Data excerpts:

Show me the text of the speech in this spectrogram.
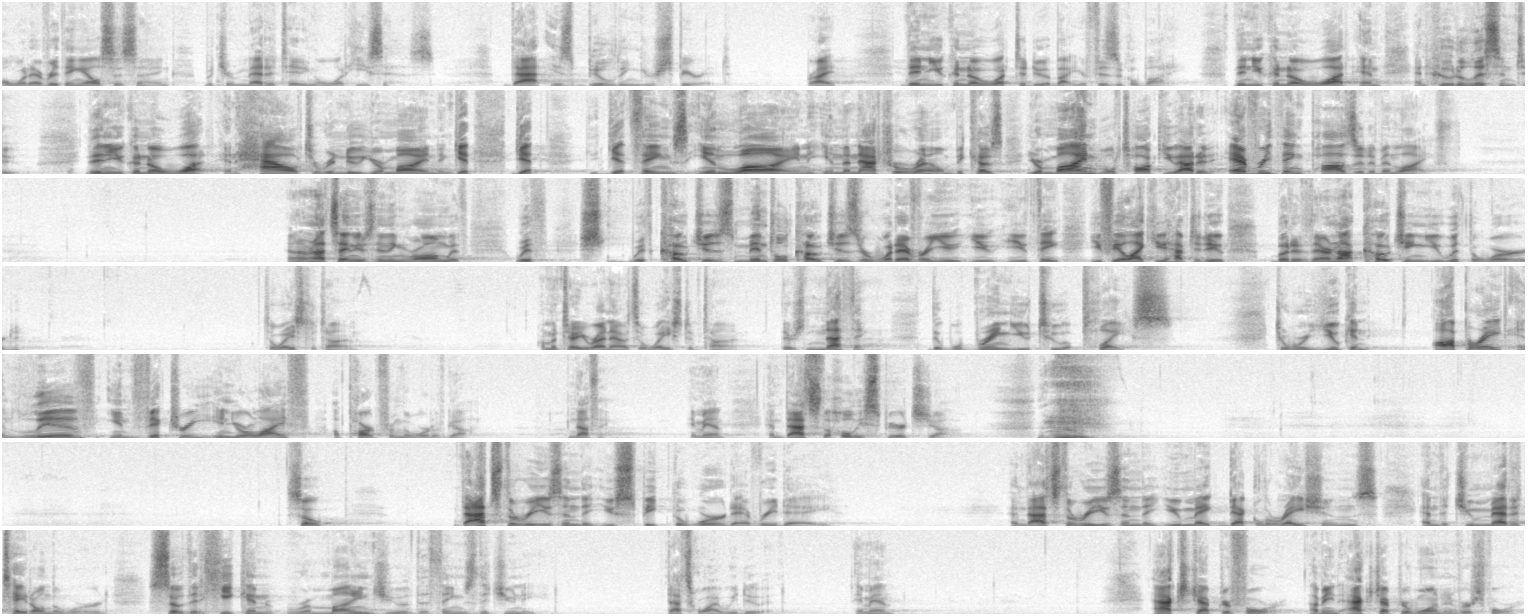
on what everything else is saying, but you're meditating on what he says. That is building your spirit, right? Then you can know what to do about your physical body. Then you can know what and, and who to listen to then you can know what and how to renew your mind and get, get, get things in line in the natural realm because your mind will talk you out of everything positive in life. And I'm not saying there's anything wrong with, with, with coaches, mental coaches, or whatever you, you, you, think, you feel like you have to do. But if they're not coaching you with the word, it's a waste of time. I'm going to tell you right now, it's a waste of time. There's nothing that will bring you to a place to where you can operate and live in victory in your life apart from the Word of God. Nothing. Amen? And that's the Holy Spirit's job. so that's the reason that you speak the Word every day and that's the reason that you make declarations and that you meditate on the word so that he can remind you of the things that you need. That's why we do it. Amen? Acts chapter 4, I mean, Acts chapter 1 and verse 4.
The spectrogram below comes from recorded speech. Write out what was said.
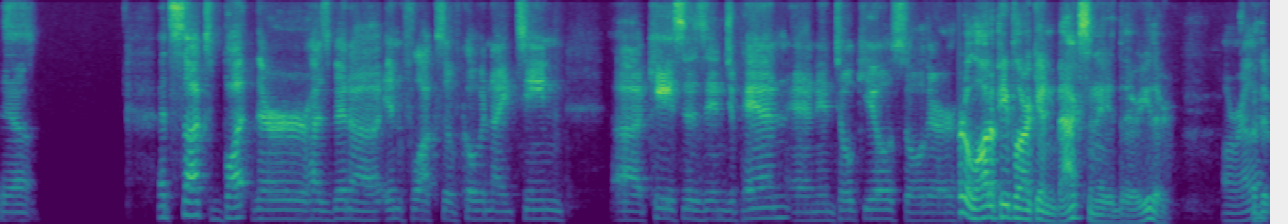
Yeah. it sucks, but there has been a influx of COVID nineteen uh, cases in Japan and in Tokyo. So there. they're a lot of people aren't getting vaccinated there either, oh or, really?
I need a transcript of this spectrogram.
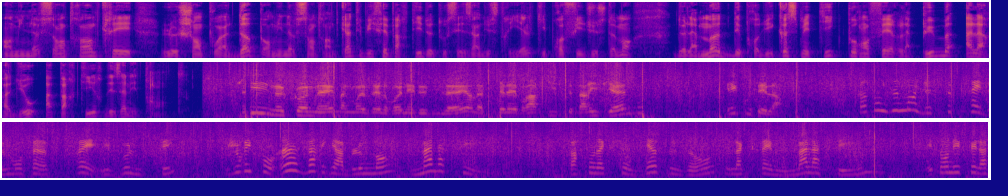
en 1930, créé le shampoing DOP en 1934, et puis fait partie de tous ces industriels qui profitent justement de la mode des produits cosmétiques pour en faire la pub à la radio à partir des années 30. Qui ne connaît mademoiselle Renée de Villers, la célèbre artiste parisienne? Écoutez-la. Quand on me demande le secret de mon teint frais et velouté, je réponds invariablement malacéine. Par son action bienfaisante, la crème malacéine est en effet la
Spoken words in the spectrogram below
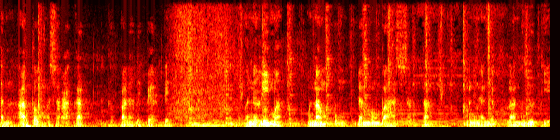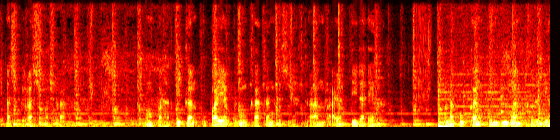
dan atau masyarakat kepada DPRD menerima, menampung, dan membahas serta menindaklanjuti aspirasi masyarakat memperhatikan upaya peningkatan kesejahteraan rakyat di daerah melakukan kunjungan kerja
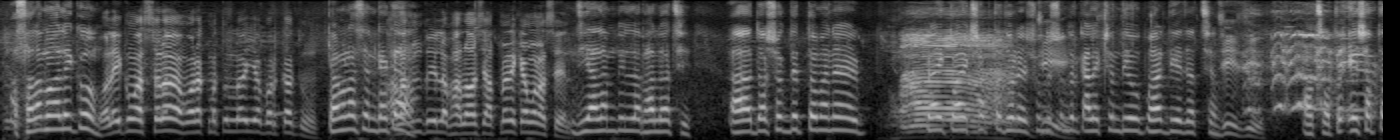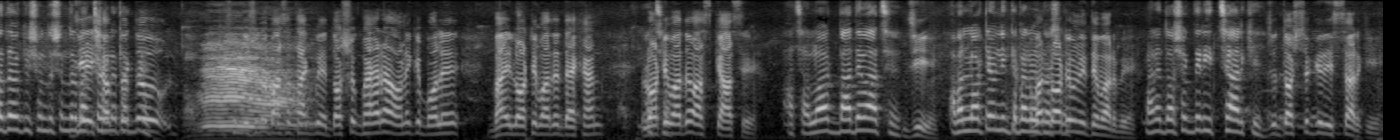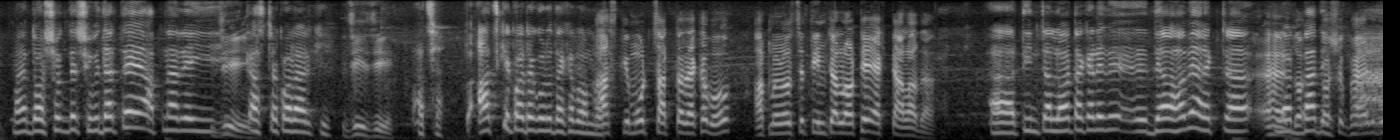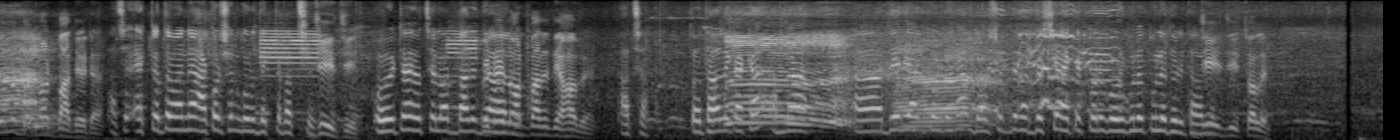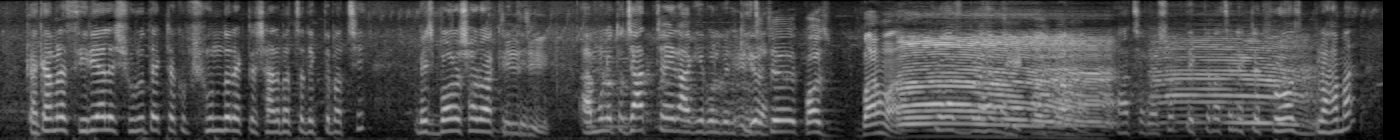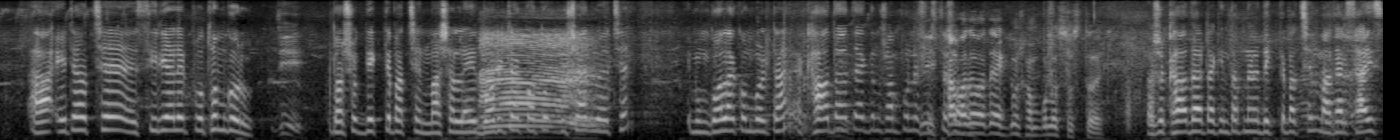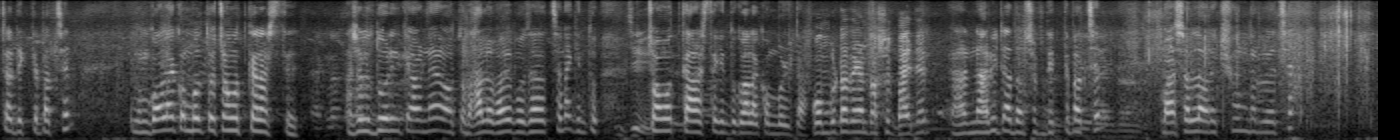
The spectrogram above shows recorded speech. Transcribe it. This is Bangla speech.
আসসালামু আলাইকুম। ওয়ালাইকুম আসসালাম ওয়া রাহমাতুল্লাহি ওয়া বারাকাতু। কেমন আছেন কাকা? আলহামদুলিল্লাহ ভালো আছি। আপনারা কেমন আছেন? জি আলহামদুলিল্লাহ ভালো আছি। দর্শকদের তো মানে প্রায় কয়েক সপ্তাহ ধরে সুন্দর সুন্দর কালেকশন দিয়ে উপহার দিয়ে যাচ্ছেন। জি জি। আচ্ছা তো এই সপ্তাহতেও কি সুন্দর সুন্দর থাকবে? সুন্দর সুন্দর বাসা থাকবে। দর্শক ভাইয়েরা অনেকে বলে ভাই লটে বাদে দেখান। লটে বাদেও আজকে আছে। আচ্ছা লট বাদেও আছে। জি। আবার লটেও নিতে পারবে আবার লটেও নিতে পারবে। মানে দর্শকদের ইচ্ছা আর কি। যে দর্শকের ইচ্ছা আর কি। মানে দর্শকদের সুবিধার্থে আপনার এই। কাজটা করা আর কি। জি জি। আচ্ছা তো আজকে কয়টা গরু দেখাবো আমরা? আজকে মোট চারটা দেখাবো। আপনার হচ্ছে তিনটা লটে একটা আলাদা। তিনটা লট আকারে দেওয়া হবে আর একটা হ্যাঁ লট বাদে। দর্শক ভাইয়ের জন্য লট বাদে এটা আচ্ছা একটা তো মানে আকর্ষণ গরু দেখতে পাচ্ছি। জি জি। ওইটাই হচ্ছে লট বাদে দেওয়া হবে। লট বাদে দেওয়া হবে। আচ্ছা তো তাহলে কাকা আমরা দেরি আর করব না। দর্শকদের উদ্দেশ্যে এক এক করে গরুগুলো তুলে ধরি তাহলে। জি জি চলেন। কাকা আমরা সিরিয়ালের শুরুতে একটা খুব সুন্দর একটা সার বাচ্চা দেখতে পাচ্ছি। বেশ বড় সড়ো আকৃতি জি। আর মূলত জাতটা এর আগে বলবেন কি এটা হচ্ছে কস ক্রস ব্রাহ্মা। আচ্ছা দর্শক দেখতে পাচ্ছেন একটা ক্রস ব্রাহ্মা। এটা হচ্ছে সিরিয়ালের প্রথম গরু। জি। দর্শক দেখতে পাচ্ছেন মাশাল্লাহ এর বডিটা কত উষার রয়েছে। এবং গলা কম্বলটা খাওয়া দাওয়াতে একদম সম্পূর্ণ সুস্থ খাওয়া। দাওয়াতে একদম সম্পূর্ণ সুস্থ। হয় দর্শক খাওয়া দাওয়াটা কিন্তু আপনারা দেখতে পাচ্ছেন মাথার সাইজটা দেখতে পাচ্ছেন এবং গলা কম্বল তো চমৎকার আসছে। আসলে দড়ির কারণে অত ভালোভাবে বোঝা যাচ্ছে না কিন্তু চমৎকার আসছে কিন্তু গলা কম্বলটা। কম্বলটা দেখেন দর্শক ভাইদের। আর নাভিটা দর্শক দেখতে পাচ্ছেন মাশাল্লাহ অনেক সুন্দর রয়েছে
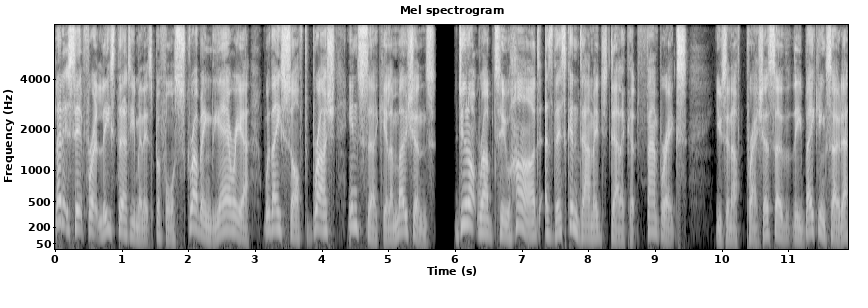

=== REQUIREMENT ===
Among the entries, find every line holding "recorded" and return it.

=== WRITTEN RESPONSE ===
The spectrogram below comes from recorded speech. Write out what was said.
The spectrogram above shows recorded speech. Transcribe it. This is Bangla speech.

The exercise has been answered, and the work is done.